Dylan’s story is one of many that show how enthusiastic and empathetic new lawyers can have a great impact on the lives of low-income families. He is fortunate to have the support of a law firm that places a strong emphasis on volunteerism, but his story should resonate with anyone who feels that lack of experience impedes pro bono participation. In fact, the reality is that pro bono work can offer new advocates the ability to litigate on behalf of clients with debilitating legal issues with the training, support, and malpractice coverage of LASC. We hope Dylan’s story will serve as an inspiration to others who may be hesitant to reach out. 


On Monday, March 10th, the brief advice clinic at Christian Assembly Church and Threshold Community Center will hold its final clinic. 

NCFor five years, low-income people in the Northland area had access to volunteer attorneys every second Monday evening of the month. Clinic Coordinator Ellen Queen initiated the clinic after being approached by She’lia Bolding from the Columbus Bar Association and attending an orientation conducted by Drew Campbell and Anthony Sharret. Ellen reflects on her motivation: “I loved the concept of providing legal resources to those who couldn’t afford them. Through no fault of their own, people find themselves in the need of an advocate, someone who can go to bat for them or provide them with the tools and knowledge they need to resolve their dilemmas.” In Ellen’s case, her faith also played a large role: “As Christians, we are called to speak up for justice and assist those whose rights are being violated. As a church, we were looking for ways to benefit our community and build bridges of friendship.” 
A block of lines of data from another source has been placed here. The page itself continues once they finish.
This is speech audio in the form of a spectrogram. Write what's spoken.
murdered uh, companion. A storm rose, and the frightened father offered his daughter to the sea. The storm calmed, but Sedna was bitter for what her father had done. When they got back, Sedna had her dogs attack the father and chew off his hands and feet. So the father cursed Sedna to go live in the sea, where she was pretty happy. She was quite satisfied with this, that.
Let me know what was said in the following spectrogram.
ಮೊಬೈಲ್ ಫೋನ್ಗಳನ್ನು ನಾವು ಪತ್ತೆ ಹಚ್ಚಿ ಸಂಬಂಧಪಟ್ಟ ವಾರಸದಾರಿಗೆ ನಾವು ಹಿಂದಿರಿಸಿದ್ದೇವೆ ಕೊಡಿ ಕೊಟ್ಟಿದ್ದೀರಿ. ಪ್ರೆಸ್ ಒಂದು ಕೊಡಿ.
Ellen has run the clinic with efficiency, kindness and professionalism—organizing volunteers to help with set-up and tear-down, security, refreshments, and intake. With sponsorship from the Columbus Bar Association and Legal Aid Society of Columbus, the clinic served indigent people on the brink of crisis: women facing domestic violence, families fearful of imminent homelessness, and elderly individuals immobilized by creditor harassment. When they arrived at the site, clients were met with a warm greeting from intake volunteers, a friendly conversation while they waited, and a snack or toys for their children. 
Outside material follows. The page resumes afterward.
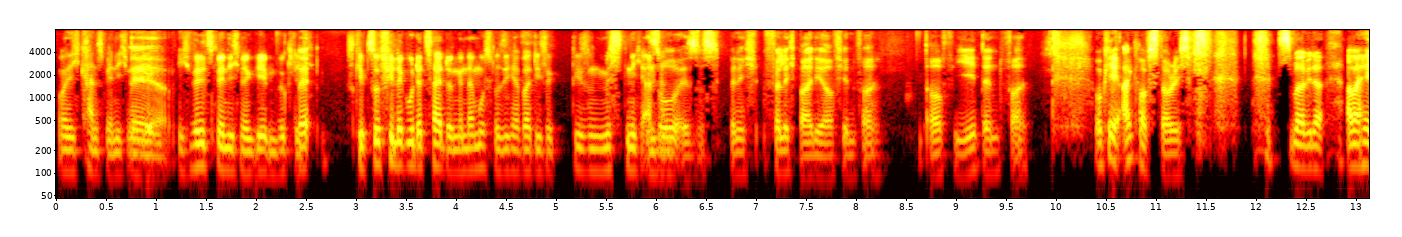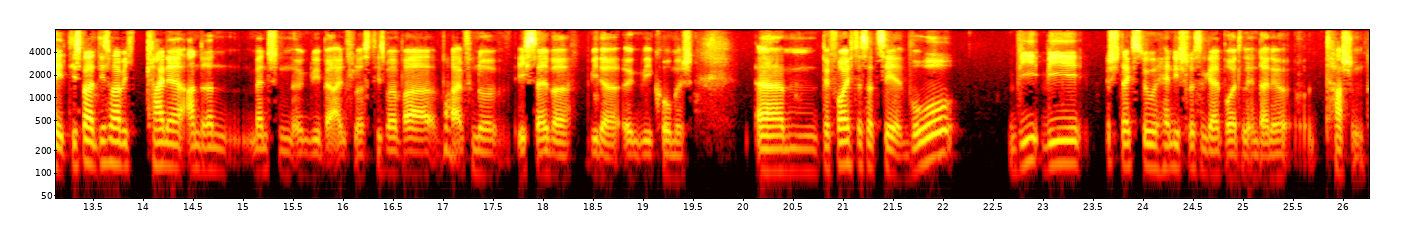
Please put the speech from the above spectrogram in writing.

NC2It is impossible to adequately recognize everyone who played a role in making this clinic a success, but LASC wishes to thank Diana Severance for her intake assistance and church volunteers Gina Law, Kelley McGruder, Libby Streamer, and Sharon Thrower. Pro Bono attorneys included, but were certainly not limited to, Andrew Zamensky, Ryan Welker, Nita Hanson, Todd Fichtenberg, Sally and David Bloomfield, Narcus Tsiliacos, Dean Reinhard, Paul Bryson, Daniel Skinner, Joel Campbell, Brandon Sewell, and Rick Piatt. Many others contributed by recruiting volunteers, attending a clinic or accepting a pro bono case referred by the clinic, but two in particular should be mentioned: Richard Parsons and Ray Pantle have volunteered since the clinic’s inception and both experienced the “honor” of being the lone attorney on a given evening. On one infamous night, Ray met with 18 clients…unwilling to turn anyone away who had arrived with the hope of having his or her questions answered. 

The Northland clinic was a success because of the commitment of volunteers. Nearly 450 clients were served because of the commitment of volunteers. And the community will undoubtedly feel a sense of loss when the doors close on Monday the 10th. 

But the story is not over. LASC is working on new chapter -- a new Northland site where we can staff a monthly brief advice clinic for the low-income population in the Northland and adjacent neighborhoods. If you would like to be a part of this ongoing story, contact Dianna Parker Howie at This email address is being protected from spambots. You need JavaScript enabled to view it..